The Supreme Court has struck down Section 4 of the Voting Rights Act. The act empowered the Justice Department with a veto (pre-clearance) over changes to voting laws in a handful of states and some localities with a history of discrimination in voting. This act was most recently renewed by Congress and signed into law by George W. Bush in 2006:
…every single Senate Republican and the vast majority of House Republicans voted for it. But today SCOTUS asked Congress to take another crack at regulations that would backstop states or counties if they passed laws that discriminated against the voting rights of any racial group.
So…that’s one thing. Superficially, it seems there is wide support in Congress to put into place some type of enforcement power in the Voting Rights Act. In theory, it should be easy for this Congress—even with a powerful obstructionist agenda motivating Republicans—to pass a new version of the law. But “theory” cannot really be trusted with the current crop of right wing Congressional nut jobbers. But…if they did rewrite the law, they could well improve it.
How can it be improved? Besides “updating” the outdated formula specified in Section 4, they could broaden the law to all states. Over the last decade, we have seen an alarming increase in state laws that disproportionately disenfranchise minorities, the poor, and non-native English speakers. Remember Karl Rove? The man was either delusionally paranoid or politically cunning in pushing the meme (with a big assist from intellectual fraudsters Hans von Spakovsky and John Fund) of widespread “voter fraud!” In reality, voter fraud is extremely rare, rarely organized, and in the rare instances it is organized, it’s usually committed by Republicans. (Okay…I made up the last “fact”…in reality, we cannot know because the sample sizes are tiny).

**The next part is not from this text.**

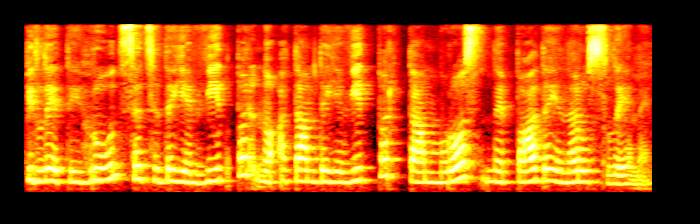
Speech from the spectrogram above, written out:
підлитий ґрунт, все це дає відпар. Ну а там, де є відпар, там мороз не падає на рослини.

The result of Rove’s “fraudulent” fantasies is that Republican groups developed “model laws” that, if enacted, would disenfranchise minorities disproportionately. These model laws have been introduced in a number of non-Voting Rights Act states controlled by Republicans. Essentially, we are in a new era where many states not covered by the Voting Rights Act are at risk of disenfranchising minority voters—state like Wisconsin and Pennsylvania. The solution is for Congress to put some teeth into the 15th amendment and pass a Voting Rights Act that covers all states equally and significantly broadens protections for disadvantaged persons.
Yeah…whatever…that’s all pie-in-the-sky. Within hours of the SCOTUS decision several states have indicated they would go forward with their blocked or stalled voter ID laws. This does not mean they”ll succeed—after all, the 15th amendment is pretty fucking clear! But it means the Justice Department must now sue states to get the laws blocked. That process takes substantially more effort, so it is an imperfect solution.
In the long run, this court decision may well hurt Republicans. By further disenfranchising minorities, Republicans will fail at “winning the hearts and minds” and VOTES of minority and disadvantaged voters. It is a medium-term demographic disaster for Republicans. Related to that, Joshua Green points out:
Many of the GOP’s current problems stem from the fact that it is overly beholden to its white, Southern base at a time when the country is rapidly becoming more racially diverse. In order to expand its base of power beyond the House of Representatives, the GOP needs to expand its appeal to minority voters. As the ongoing battle over immigration reform demonstrates, that process is going poorly and looks like it will be very difficult.
The Supreme Court’s decision to strike down a central provision of the Voting Rights Act will […] intensify the Southern captivity of the GOP, thereby making it harder for Republicans to broaden their appeal and win back the White House.
That is…we have years of “Republican amateur hours” to look forward to in the House.
The final implications I want to discuss are the Constitutional ones. A reading of the ruling turns up very few specifics on why the Voting Rights Act is unconstitutional:
…[I]n Shelby, five conservative justices gutted the Voting Rights Act anyway, deeming it inconsistent with Constitution because, well, they said so. These jurists said the same law used to be perfectly constitutional, but somehow morphed into being unconstitutional without anyone noticing, and without violating anything specific in the Constitution itself.
That leads to the question, “When did it become unconstitutional to subject states to pre-clearance??
Oh wait…That was Scalia’s question about same-sex marriage…
If time can morph things from constitutional to unconstitutional because “things change” couldn’t today’s ruling have implications for, say, the first amendment. I mean, they didn’t have the intertubes, high speed laser printers, Twitter, wireless phones, or even electronically-enhanced megaphones when the First Amendment was ratified. “Free speech” was more akin to a lowly musket compared to the GG-95 PDW that is today’s high powered speech technology.
Hmm. Speaking of muskets and modern personal defense weapons…shouldn’t this ruling provide “ammunition” (doh!) for those who argue that the rights conveyed in the second amendment no longer apply because of technological change in weapons technology?
Holy shit…I think the conservative Justices have given us a living Constitution! Fucking judicial activists!